At one hundred and four minutes, the film drones on a little long, particularly once it gets to the portion about the Inquisition torturing everybody. By then, the weirdos in monster costumes disappear and it’s just a bunch of fat people with silly haircuts stripping down old ladies and lashing the evil out of them. In this case, you might be more interested in the 1968 abridged, talky version of the film called Witchcraft through the Ages. It’s cut down to seventy-something minutes, features narration from William S. Burroughs and a lively jazz score that keeps the duller scenes from losing the audience. The DVD release from the Criterion Collection boasts both versions of the film, so I’d recommend picking that one up and seeing which you prefer.

Anyhow, as a documentary, Häxan is fairly primitive and that aspect alone isn’t going to invite very many repeat viewings. However, the visuals in the thing are astoundingly bizarre and perfect “ambience” fodder for Halloween parties, or if you need to get in the mood to write some Goth poetry or something.

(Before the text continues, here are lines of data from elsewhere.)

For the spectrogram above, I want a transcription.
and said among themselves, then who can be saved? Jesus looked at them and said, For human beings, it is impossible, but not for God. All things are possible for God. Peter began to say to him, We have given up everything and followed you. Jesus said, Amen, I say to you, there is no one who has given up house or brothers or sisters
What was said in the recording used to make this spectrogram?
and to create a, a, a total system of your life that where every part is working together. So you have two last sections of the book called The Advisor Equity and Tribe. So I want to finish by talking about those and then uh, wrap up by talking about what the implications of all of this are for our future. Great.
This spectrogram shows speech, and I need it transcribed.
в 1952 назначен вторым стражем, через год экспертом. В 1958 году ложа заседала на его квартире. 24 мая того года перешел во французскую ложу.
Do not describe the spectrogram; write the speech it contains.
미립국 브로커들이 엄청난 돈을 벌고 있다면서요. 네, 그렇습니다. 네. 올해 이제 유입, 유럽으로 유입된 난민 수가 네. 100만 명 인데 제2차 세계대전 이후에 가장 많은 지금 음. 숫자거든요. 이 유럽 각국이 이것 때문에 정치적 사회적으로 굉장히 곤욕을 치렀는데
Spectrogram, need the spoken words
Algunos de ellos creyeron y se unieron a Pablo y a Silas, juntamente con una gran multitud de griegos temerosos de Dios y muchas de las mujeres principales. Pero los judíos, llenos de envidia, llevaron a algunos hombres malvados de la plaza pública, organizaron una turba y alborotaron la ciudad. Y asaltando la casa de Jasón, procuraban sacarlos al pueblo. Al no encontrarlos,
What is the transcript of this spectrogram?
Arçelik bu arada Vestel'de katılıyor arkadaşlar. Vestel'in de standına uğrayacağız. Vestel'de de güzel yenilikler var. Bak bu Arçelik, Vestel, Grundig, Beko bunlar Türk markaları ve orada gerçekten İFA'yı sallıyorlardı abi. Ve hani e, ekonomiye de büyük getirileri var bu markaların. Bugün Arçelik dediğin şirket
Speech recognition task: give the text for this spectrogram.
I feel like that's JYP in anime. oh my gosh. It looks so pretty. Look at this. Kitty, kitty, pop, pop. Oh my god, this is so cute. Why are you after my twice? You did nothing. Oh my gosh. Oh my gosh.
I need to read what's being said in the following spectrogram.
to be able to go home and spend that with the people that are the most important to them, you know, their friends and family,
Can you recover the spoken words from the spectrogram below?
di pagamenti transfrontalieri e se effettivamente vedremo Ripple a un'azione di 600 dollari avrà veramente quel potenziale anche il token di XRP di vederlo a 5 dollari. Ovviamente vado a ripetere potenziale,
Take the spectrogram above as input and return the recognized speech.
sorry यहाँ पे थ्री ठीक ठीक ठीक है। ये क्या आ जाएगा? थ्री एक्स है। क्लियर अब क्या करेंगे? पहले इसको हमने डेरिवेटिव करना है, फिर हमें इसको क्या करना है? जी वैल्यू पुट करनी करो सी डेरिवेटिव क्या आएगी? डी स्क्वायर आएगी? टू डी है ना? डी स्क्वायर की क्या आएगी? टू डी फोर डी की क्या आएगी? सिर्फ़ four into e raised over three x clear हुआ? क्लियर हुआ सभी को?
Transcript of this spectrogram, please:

It’s better than Ernest Scared Stupid, anyway.

Haxan (1922) Review
Lots and lots of spooky eye candy.
The bookending portions of the film are fine on the first viewing but fast-forward fodder on repeat watches.
9Great
Reader Rating 2 Votes
9.0